When the Pandemic hit, I was shocked to see the types of emails that came in. “I hurt my ankle while jumping to exercise apps!” “My wrists hurt from doing Pilates at home without a proper mat!” “I don’t think my Peleton fits me correctly because it hurts my hip to ride!” One may suppose that the biggest issue during New York City’s quarantine would have been adjusting to a sedentary lifestyle, but patients were telling me a different story. Hypervigilance seemed to be more often what was plaguing them. With so little juice in the tank, many were operating at full speed; and I was both so stunned and curious to know how their bodies would cope with these transitions.
There was no shortage of online material for weight lifting, meditation, Yoga, High Intensity Intervals etc. Exercise branding was booming, and clients were very willing to test out new celebrity workouts and apps.
From my own perspective, there was so much cognitive dissonance. People were exercising as if they had adapted to our new situation. They hadn’t. People wanted to DO something, but there was no real space for that kind of DOING. In many ways, this is how injuries happen- hip labral tears come from sitting long hours and abruptly running. Patellar femoral injuries come from sitting in strange positions and then quickly standing up. Shoulder injuries come from that one reach into the back seat after long hours in the car.

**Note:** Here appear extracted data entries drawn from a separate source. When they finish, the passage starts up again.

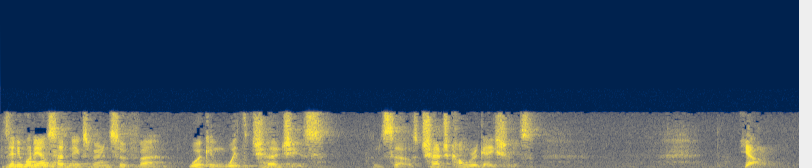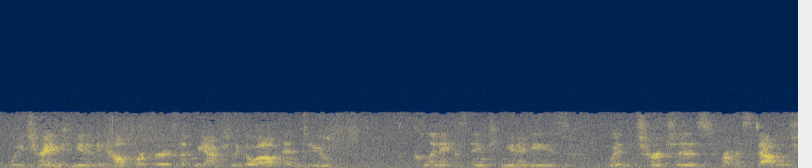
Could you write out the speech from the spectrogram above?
Has anybody else had any experience of uh, working with churches themselves, church congregations? Yeah. We train community health workers and we actually go out and do clinics in communities with churches from established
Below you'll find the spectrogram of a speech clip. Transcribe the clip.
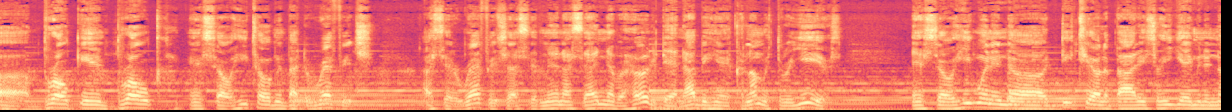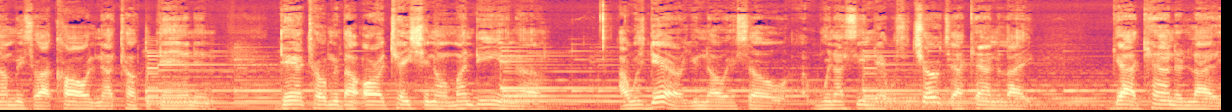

At this time, I had also been working heavily with colleagues Margi Douglas and Joe Miller on Jawspace- a podcast to help patients learn to stop grinding and clenching their teeth; and in September, an outpouring of news articles told me that it was time for us to move more quickly.
The New York Times, “A Dentist Sees More Cracked Teeth. What’s Going On?”
New York Magazine, “The Best Ways to Relieve Jaw Tension, According to Dentists.”
The Jaw, it turns out, is just as vulnerable to injuries related to quarantine as other areas in the body, and I believe this is for the same reason: dissonance. The muscles of the face and jaw are meant for eating and expressing ourselves. While our mouths want to socialize and smile, we are often instead holding our tongues and biting our lips. Just like everywhere in our bodies, we need a little bit of time to re-learn proper movement.
Jawspace is incredible. It draws on our imagination and the optimism of curiosity, wonder, play, novelty, awareness and support, to help people learn how to retrain the muscles of the jaw for healing. It works, and it is especially important during these times, when we have to remember that movement is pleasure, and that how we use ourselves is everything.